SHOW AND TELL
Bring something old
We’ll learn about life 200 years ago in America.
The value we’ll be studying is self-reliaance, which is believing you can do it and using good judgment in what you do.
For cooking we’ll make a lot of different things with apples.
Outside, we’ll be weaving and playing hide-and-seek.
The songs we’ll be singing are Clementine, Oh, What a Beautiful Morning, Oh, Susanna, She’ll Be Coming Round the Mountain, Skip to My Lou, and Michael Finnegan.
For creative dramatics, we’ll play Grandmother’s Trunk.
Our art activities will be junk sculptures, covered wagons, and apple prints.
For motor development, we’ll be working on balance.
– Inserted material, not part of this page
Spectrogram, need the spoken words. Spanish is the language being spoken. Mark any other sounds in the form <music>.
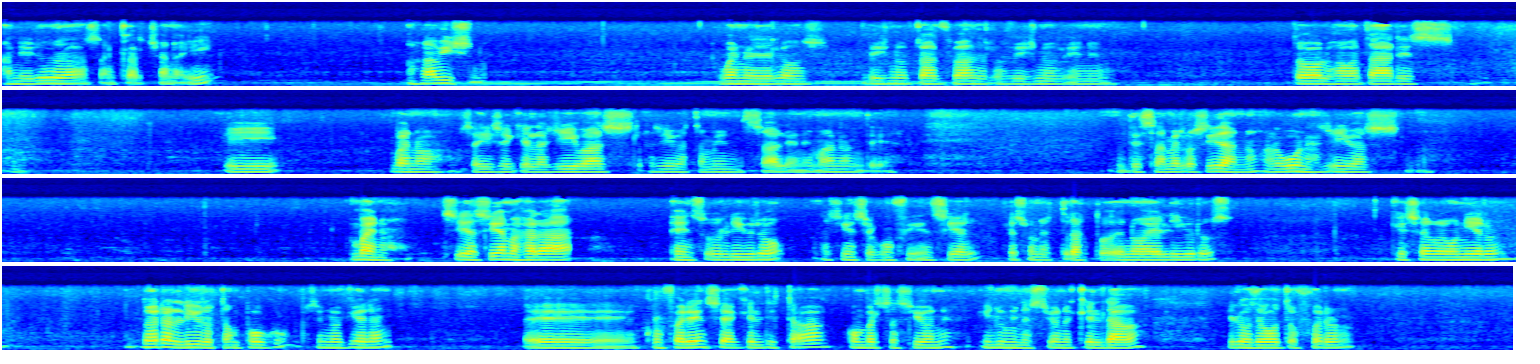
Aniruddha, Sankarsana y Mahavishnu. Bueno, y de los Vishnu Tattvas, de los Vishnu vienen todos los avatares. Y bueno, se dice que las yivas, las yivas también salen, emanan de, de esa velocidad, ¿no? Algunas. ¿no? Bueno, si así Maharaj en su libro La ciencia confidencial, que es un extracto de nueve libros que se reunieron, no eran libros tampoco, sino que eran eh, conferencias que él dictaba, conversaciones, iluminaciones que él daba, y los devotos fueron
In body movement, we’ll be working on postural response with ball passes, balance bean obstacles, and kicking a balloon.
HOW PHONICS WORK
Our brains have no inherent knowledge of the alphabet. The beauty of phonics is that children can learn the parts of reading and writing before they put it all together. But like tennis, you can practice your backhand, forehand, and serve, but you don’t really know how to play the game until you use these skills in a match. So phonics is the word-decoding skills. The joyful, hands-on experience of reading great literature or for knowledge is provided by whole language.
Whole language seems to “click” for children who are visual or tactile learners. Visual learners can easily recall words they see repeatedly. Tactile learners benefit from writing because using their hands helps them understand and remember things. Phonics seems better to meet the needs of auditory and analytical learners. Auditory learners hear and remember sounds easily. Analytical learners enjoy taking words apart, following rules, and finding out how words are spelled and how to pronounce them. The logic of phonics makes sense to these children, and they find it more satisfying than the guessing techniques that are often used in whole language. What can you do? Try these suggestions:
- Read aloud and often, stopping occasionally to talk about what you’ve read or to ask questions like “What could happen next?” Leaving out an obvious word in a story or rhyme helps your child learn to decode it based on context. Leaving out an obvious beginning or ending sound in a word (The popcorn went “-op!”) spurs letter/sound awareness.
- Play the name game. A child’s name is a great place to start teaching the alphabet. See, say, and write each letter together. Explore other letters by naming things around the house and the neighborhood.
- Show that reading is useful. Read labels at the market, billboards, and a recipe when you’re cooking. A child is more motivated when reading has a purpose and meaning.
- Have fun with words. Call out, “I spy something that starts with “m”. (Say the sound, not the letter. If you want a guide for which sound goes with letters, ask your teacher for our flyer.) Draw letters on each other’s back. The more playful and involved you are in these games, the more the child will learn.
- Publish your young author. Invite your little reader to talk about, and then write about, a drawing she’s made. Don’t correct spelling or grammar at this stage. The more important goal now is to get ideas down and enjoy writing and reading. Share these books with grandparents or neighbors where you can brag in front of your child.
Proprioception – This is one of the sensory integration exercises we incorporate into our daily routine. Proprioception is the sense of where our body is in space. Some of the things you can do at home are: (1) encourage your child to do heavy things, like carry a gallon of milk, (2) play “backpacking” with several heavy-ish things like a bag of beans or rice in the backpack, and (3) do a “hug sandwich” with your child between two people.
While outside students are taught to appreciate nature we don’t destroy flowers and we do not kill bugs or other creatures found on the playground. It was a warm day and a lot was going happening on the playground; Alexis and Sae played on the swings, Michael and Jack played catch with the big green ball while Anderson and Rhone played soccer and kicked the ball across the playground. When the teacher said “look at the lizard” everyone stopped what they were doing and gathered to watch the brown lizard turn green as it climbed up and across the outside wall of the school. They were encouraged to keep a safe distance from the lizard so they could observe it and not scare it. The children had to be reminded not to touch the lizard with much restraint they held out as long as they could until one child could not resist and caused the lizard to retreat to a hiding place. Consider on ways you can observe nature at you home.